With their 5-4 victory over the Oakland A’s, the Rays push their win total to 82 games.
Getting to 82 wins is not seen as much of anything in the modern game. The middle of baseball between the very bad and the very good seems to be a forgotten land for many pundits and writers. And while the Rays still have longshot playoff chances that are more important to think about, and pushing 90 wins seems well within grasp, it’s the number 82 that I want to take a moment to celebrate.
That total has not been reached since 2013, and I think this should be celebrated. With 82 wins, the Rays have secured that they will have more wins than losses on this year. This is the first time in Kevin Cash’s tenure that this will be the case. As Rays fans, many of us have gotten accustomed to this team being at, near, or above 82 wins. That’s a sign of a healthy franchise, and a far cry from the Devil days.
Back in 2008, I still remember distinctly all the big games and moments. One that passed by quickly as there were much bigger fish to fry was a 14-3 drubbing of the Baltimore Orioles on August 29th. Scott Kazmir, he of the former green sleeves and vest days, took the mound to bring the Tampa Bay region their first winning season. Carlos Pena and BJ Upton delivered RBI base knocks to fully move on from the Green to the Navy and Columbia Blue.

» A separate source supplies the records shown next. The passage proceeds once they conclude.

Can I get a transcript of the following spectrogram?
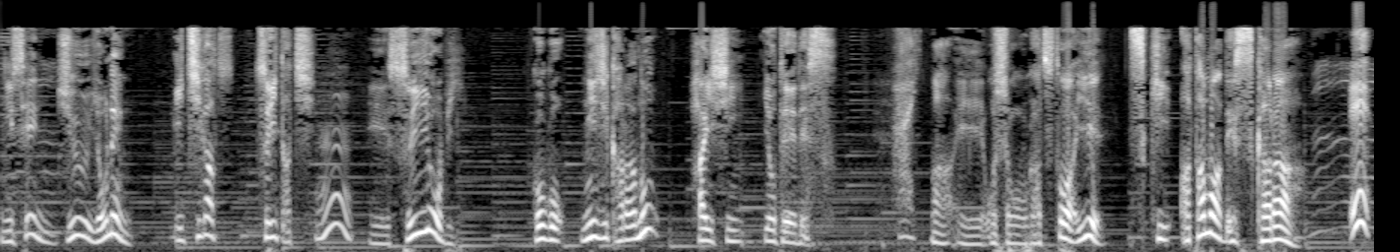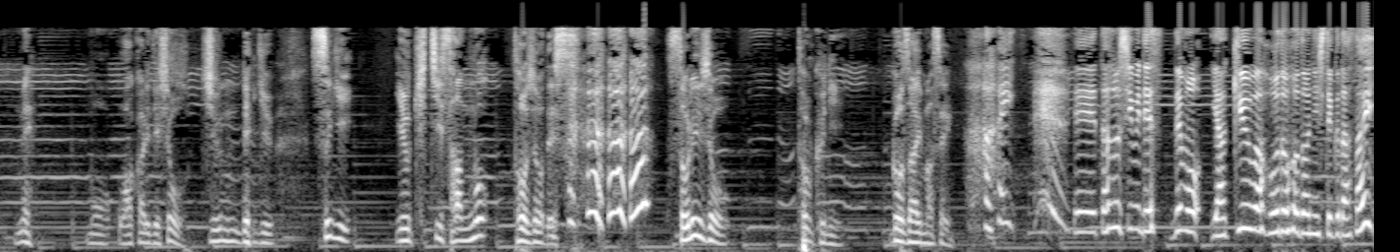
2014年1月1日、うん。えー水曜日午後2時からの配信予定です。はい。まあ、えーお正月とはいえ、月頭ですから、え、ね、もうお分かりでしょう。準レギュ、杉ゆきちさんの登場です。それ以上、特にございません。はい。えー、楽しみです。でも、野球はほどほどにしてください。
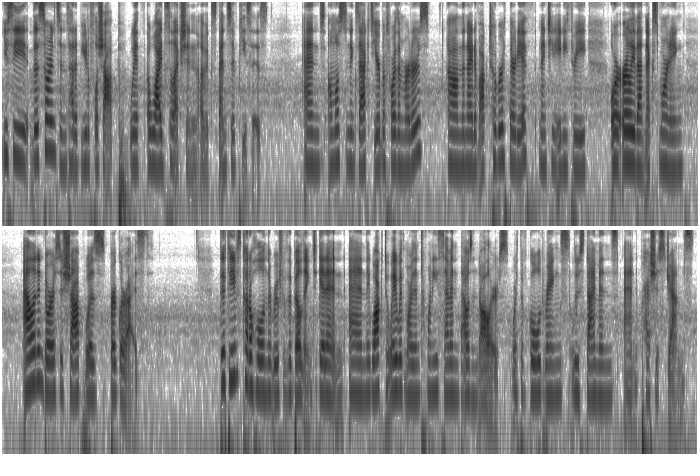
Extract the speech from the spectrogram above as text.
You see, the Sorensons had a beautiful shop with a wide selection of expensive pieces. And almost an exact year before the murders, on the night of October 30th, 1983, or early that next morning, Allen and Doris's shop was burglarized. The thieves cut a hole in the roof of the building to get in, and they walked away with more than $27,000 worth of gold rings, loose diamonds, and precious gems.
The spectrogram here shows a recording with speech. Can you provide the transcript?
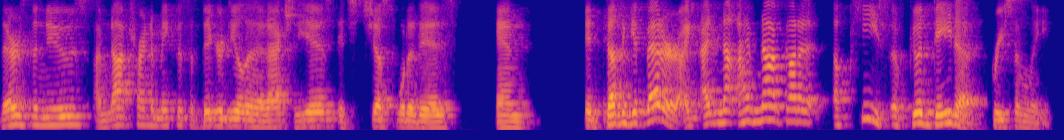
there's the news. I'm not trying to make this a bigger deal than it actually is. It's just what it is. And it doesn't get better. I, I, not, I have not got a, a piece of good data recently.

At the end of that day, it was just another win to keep pace and remain atop the American League. That’s what it was to the national audience. But to me, to folks in Tampa, St Pete, Clearwater, Riverview, the I-4 corridor, and heck the whole region, it meant something a bit more. It meant the Devil Rays were finally winners.
Obviously just finishing slightly above .500 would have been a disappointment at that point, but the idea that we were watching a team that many were still was getting used to with a new color scheme, a whole slew of new and exciting faces, and lack of Devil before the Ray were now not a doormat or a punch line but a winning club announcing it’s presence with authority.
Much like in 2008, the Rays now have much loftier goals than just getting above .500. The odds of the Rays landing a Wild Card slot are still not zero; I’m glad this young collection of talent is much more concerned with winning out than celebrating win number 82. However, that doesn’t mean that this accomplishment is not important.
Before the season getting to this point would have seemed unthinkable by many. The Rays haven’t gotten to this point in the last 4 years.
The Devil Rays never got here. Not with fading old stars like Fred McGriff, Wade Boggs, and Jose Canseco. Not with promising young talent like Carl Crawford, Scott Kazmir, and Rocco Baldelli.
But these young Rays with as bright a future as any team in baseball? They are here already.
The 2008 Rays brought in a new era of baseball to Tampa Bay. They looked different, they played different, and suddenly winning was not a novelty but to be expected.
Now as we celebrate the 20th anniversary of this franchise, and the 10th anniversary of those 2008 Rays, a new era has just begun.
And it begins with a winning season.